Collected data
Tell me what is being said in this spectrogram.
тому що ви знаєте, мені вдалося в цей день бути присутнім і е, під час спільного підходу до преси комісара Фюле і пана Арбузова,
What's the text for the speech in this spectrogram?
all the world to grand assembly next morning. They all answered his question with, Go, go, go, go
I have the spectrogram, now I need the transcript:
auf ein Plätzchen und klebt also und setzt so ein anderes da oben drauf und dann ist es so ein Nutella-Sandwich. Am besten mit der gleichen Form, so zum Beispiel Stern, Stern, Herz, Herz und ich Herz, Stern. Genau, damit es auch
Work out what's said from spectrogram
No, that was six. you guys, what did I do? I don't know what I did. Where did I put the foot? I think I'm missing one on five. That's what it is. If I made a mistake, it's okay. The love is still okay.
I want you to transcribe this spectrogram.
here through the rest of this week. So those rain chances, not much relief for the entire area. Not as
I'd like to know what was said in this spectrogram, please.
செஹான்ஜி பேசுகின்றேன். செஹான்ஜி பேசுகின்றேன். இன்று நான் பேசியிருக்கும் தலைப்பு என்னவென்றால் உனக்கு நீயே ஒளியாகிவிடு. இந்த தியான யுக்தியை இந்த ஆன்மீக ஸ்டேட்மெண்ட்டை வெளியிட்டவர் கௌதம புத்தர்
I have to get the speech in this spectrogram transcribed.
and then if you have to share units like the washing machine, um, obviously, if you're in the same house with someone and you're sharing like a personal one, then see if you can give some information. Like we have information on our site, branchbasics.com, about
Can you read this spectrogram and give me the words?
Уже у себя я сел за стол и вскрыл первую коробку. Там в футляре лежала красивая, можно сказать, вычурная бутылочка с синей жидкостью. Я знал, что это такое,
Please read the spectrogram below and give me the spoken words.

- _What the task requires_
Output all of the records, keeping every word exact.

- _Reply_
Tell me what is being said in this spectrogram.
тому що ви знаєте, мені вдалося в цей день бути присутнім і е, під час спільного підходу до преси комісара Фюле і пана Арбузова,
What's the text for the speech in this spectrogram?
all the world to grand assembly next morning. They all answered his question with, Go, go, go, go
I have the spectrogram, now I need the transcript:
auf ein Plätzchen und klebt also und setzt so ein anderes da oben drauf und dann ist es so ein Nutella-Sandwich. Am besten mit der gleichen Form, so zum Beispiel Stern, Stern, Herz, Herz und ich Herz, Stern. Genau, damit es auch
Work out what's said from spectrogram
No, that was six. you guys, what did I do? I don't know what I did. Where did I put the foot? I think I'm missing one on five. That's what it is. If I made a mistake, it's okay. The love is still okay.
I want you to transcribe this spectrogram.
here through the rest of this week. So those rain chances, not much relief for the entire area. Not as
I'd like to know what was said in this spectrogram, please.
செஹான்ஜி பேசுகின்றேன். செஹான்ஜி பேசுகின்றேன். இன்று நான் பேசியிருக்கும் தலைப்பு என்னவென்றால் உனக்கு நீயே ஒளியாகிவிடு. இந்த தியான யுக்தியை இந்த ஆன்மீக ஸ்டேட்மெண்ட்டை வெளியிட்டவர் கௌதம புத்தர்
I have to get the speech in this spectrogram transcribed.
and then if you have to share units like the washing machine, um, obviously, if you're in the same house with someone and you're sharing like a personal one, then see if you can give some information. Like we have information on our site, branchbasics.com, about
Can you read this spectrogram and give me the words?
Уже у себя я сел за стол и вскрыл первую коробку. Там в футляре лежала красивая, можно сказать, вычурная бутылочка с синей жидкостью. Я знал, что это такое,
Please read the spectrogram below and give me the spoken words.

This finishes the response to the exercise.